Long after the last factory has left Ontario, one can imagine Doug Ford still sporting a full-on Cheshire grin as he puts up billboards proclaiming the province “Open for Business.”
Certainly, the premier didn’t seem even slightly embarrassed that he’d posted his billboards along the American border just before America’s biggest automaker announced plans last November to permanently shut down business at its flagship Ontario plant.
Despite Canadian taxpayers bailing out GM with billions of dollars in 2009, the shrinkage of its Oshawa workforce has continued relentlessly—from a high of 23,000 in the 1980s, down to 3,000 now — and soon to 0.
For the rest of us, however, the closure of General Motors’ Oshawa plant should serve as a game-changer. Despite Canadian taxpayers bailing out GM with billions of dollars in 2009, the shrinkage of its Oshawa workforce has continued relentlessly—from a high of 23,000 in the 1980s, down to 3,000 now — and soon to 0.
The Star’s business columnist David Olive made a persuasive case that Ottawa should step in and buy GM Canada (at a fair, negotiated price), and use its facilities—including assembly plants, engineering labs and cold-weather testing centre—to create the first Canadian-owned automaker. As Olive observed, we know a lot about building cars in Ontario. We were making motorized vehicles here for about half a century before Honda began its transition from making bicycles to cars.
There’s never a perfect moment for a really ambitious move, although actually this might be a good one—the global auto industry is in flux, with the world expected to transition to the electric car over the next few decades.
A study by researchers at the International Monetary Fund (IMF) and Georgetown University concluded that such a transition is likely to come faster than expected. They estimate more than 90 per cent of passenger vehicles in the U.S., Canada, Europe and other advances nations could be electric by 2040.
It’s hard to imagine such a speedy transition — but then, it was probably also hard in 1910 to imagine Henry Ford’s futuristic Model T replacing the ever-popular horse-and-buggy. (Back then, the Model T was far too expensive for ordinary people. But within a dozen years, its price plunged by 70 per cent, and in 1925, almost two million Model Ts were sold.)
The IMF researchers point out that a transition to 90 per cent electric cars by 2040 “would meet the conditions to keep global temperature rise below 2C.”
They also note that such a transition would disrupt the auto industry. Since an electric car has fewer parts, they maintain that “on-shoring” — that is, assembling cars in advanced economies rather than “offshoring” them to low-wage countries — is likely.
SCROLL TO CONTINUE WITH CONTENT
The media landscape is changing fast
Our news team is changing too as we work hard to bring you the news that matters most.
Change is coming.

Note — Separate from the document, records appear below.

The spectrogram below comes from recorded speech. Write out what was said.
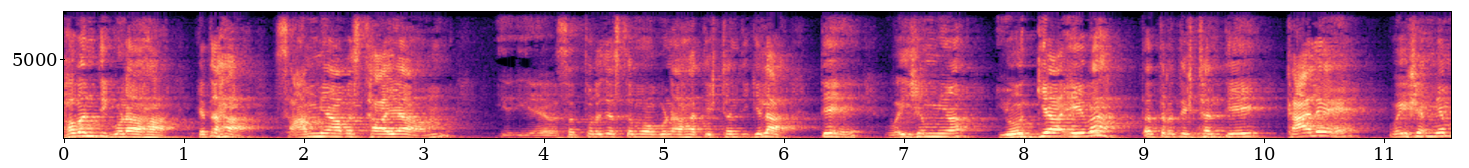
ಭವಂತಿ ಗುಣ, ಯತಃ ಸಾಮ್ಯಾವಸ್ಥಾಯಾಂ ಸತ್ವರಜಸ್ತಮೋ ಗುಣ ತಿಷ್ಠಂತಿ ಕಿಲ, ತೇ ವೈಷಮ್ಯ ಯೋಗ್ಯ ಏವ ತತ್ರ ತಿಷ್ಠಂತಿ, ಕಾಲೇ ವೈಷಮ್ಯಂ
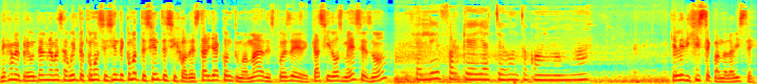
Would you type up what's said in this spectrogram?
Déjame preguntarle nada más a Wilton, ¿cómo se siente? ¿Cómo te sientes, hijo, de estar ya con tu mamá después de casi dos meses, no? Feliz porque ya estoy junto con mi mamá. ¿Qué le dijiste cuando la viste?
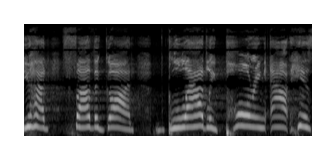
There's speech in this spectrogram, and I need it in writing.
You had Father God gladly pouring out his,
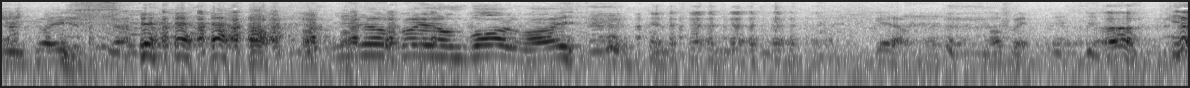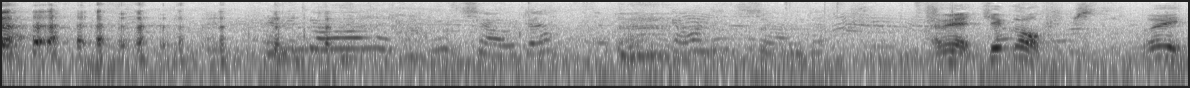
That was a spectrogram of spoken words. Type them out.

And we've got it covered.
This suggests that a Canadian automaker building electric cars could lead to future jobs here.
Of course, any decision to invest billions of taxpayer funds would have to be made with utmost care.
Yet, oddly, Prime Minister Justin Trudeau showed no such careful consideration when he promptly jumped in with 4.5 billion taxpayer dollars to purchase the leaky, 65-year-old Trans Mountain pipeline last spring, declaring it “in the national interest” to ensure the pipeline’s expansion after the corporate owner threatened to back out of the project.
And taxpayers could be on the hook for another $9.3 billion if Ottawa ends up financing that expansion — which would enable Alberta to triple production of its heavy oil, delivering a devastating blow to the battle against climate change.
Meanwhile, Trudeau has shrugged and shown no interest in using taxpayer dollars to create a Canadian-owned automaker that could involve us in the future challenge of combining transportation and clean technology — a challenge that seemingly holds the best hope for tackling climate change.
Of course, Trudeau’s investment in the pipeline was driven by a desire to appease Alberta (which it failed to do). Furthermore, it had the support of the business community, whereas business would oppose a publicly owned automaker, seeing it as encroaching on its turf.
That’s why, when it comes to an investment that could put Canada in the race to develop a new generation of electric cars — and make us leaders in fighting climate change—Trudeau is timid and unimaginative.
But when it comes to buying an aging, climate-destroying pipeline — with the blessing of the business community — our prime minister is all boldness and swagger.